Christian Hosam ’15: “And why do you think that is?”
Roth: “You’ll have to ask them.”
Sadasia McCutcheon ’17: “But why do YOU think that is from an administrative standpoint?”
Well over 100 students are packed into PAC 001.
Professors don’t find institutional help when trying to augment and better the AFAM department, causing some to come disillusioned and leave the department (ex: Prof. Ulysse and Prof. Demetrius Eudell)
“When we performed the sit-in in North College today, all the doors on the third floor of North College were locked, and in my four years here, I’ve never seen that happen.”
President Roth continues to try and interrupt Kwame Adams ’14.
Fact: The two profs left in the AFAM department are both English professors.
“AFAM is supposed to be interdisciplinary, but there are no courses in sociology, psychology, economics…Most of them are in African Lit, and it’s a very watered down version of African American studies.”
Comes out that there are no AFAM courses cross-listed with SOC or ECON, perhaps because AFAM doesn’t have enough social science professors
Provost: “When professors want to keep faculty, they go to the provost and deans and request to extend their contracts. The AFAM department did not request her, though we reached out to them to keep her at Wesleyan.”
Provost Weissman says that she has been trying since the summer to strengthen the program and help all of the students who want to take AFAM succeed.
It comes out that Professor Mahurin was going to leave Wesleyan regardless because of the package Wes gave her.
Professor Roth says that the University tried to give the two AFAM profs leaving competitive offers, but unfortunately, they decided to pursue studies elsewhere.
President Roth says he’s sorry that Professor Mahurin and Professor Wright are leaving– they have both been vital members of the AFAM program and of the Wes community
Maurice Hill ’14 a senior interviewer points out that academia needs to be inclusive
Dean Wood has arrived
Another picture from the march this morning:
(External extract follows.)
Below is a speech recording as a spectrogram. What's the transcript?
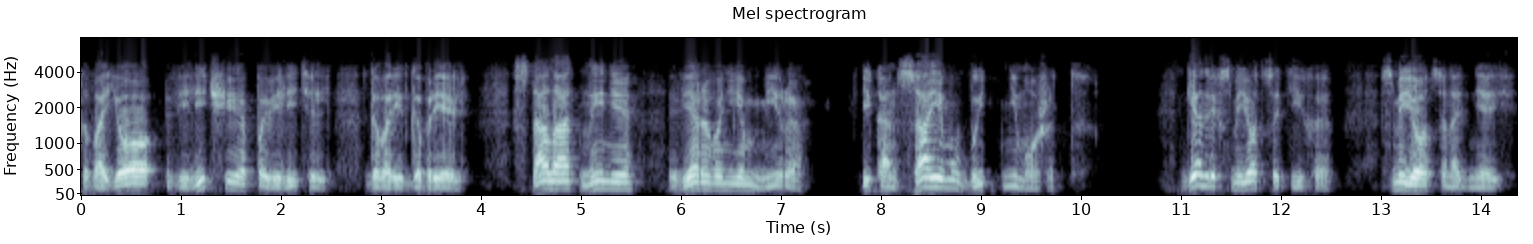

Another 10-15 students have entered the room.
Wesleying writer alt chimes in to say that ethnic studies as a whole at Wesleyan are on the decline, including diaspora, Asian American Studies. They are prevalent in literature classes, but not so much outside of that cadre.
Here’s a picture from the march this morning (taken by Chris Caines ’16):
Christian Hosam ’15 introduces what the AFAMIsWhy movement wants: more full tenured track positions for the African American Studies Program.
Over 80 students are present in the room.
Students marched all over Wesleyan this morning, ended in a sit-in at North College. Because of this, President Roth and Provost Weissman decided to meet for this forum.
Meeting just started. To recap: the AFAM department will only have 1 full time professor next year.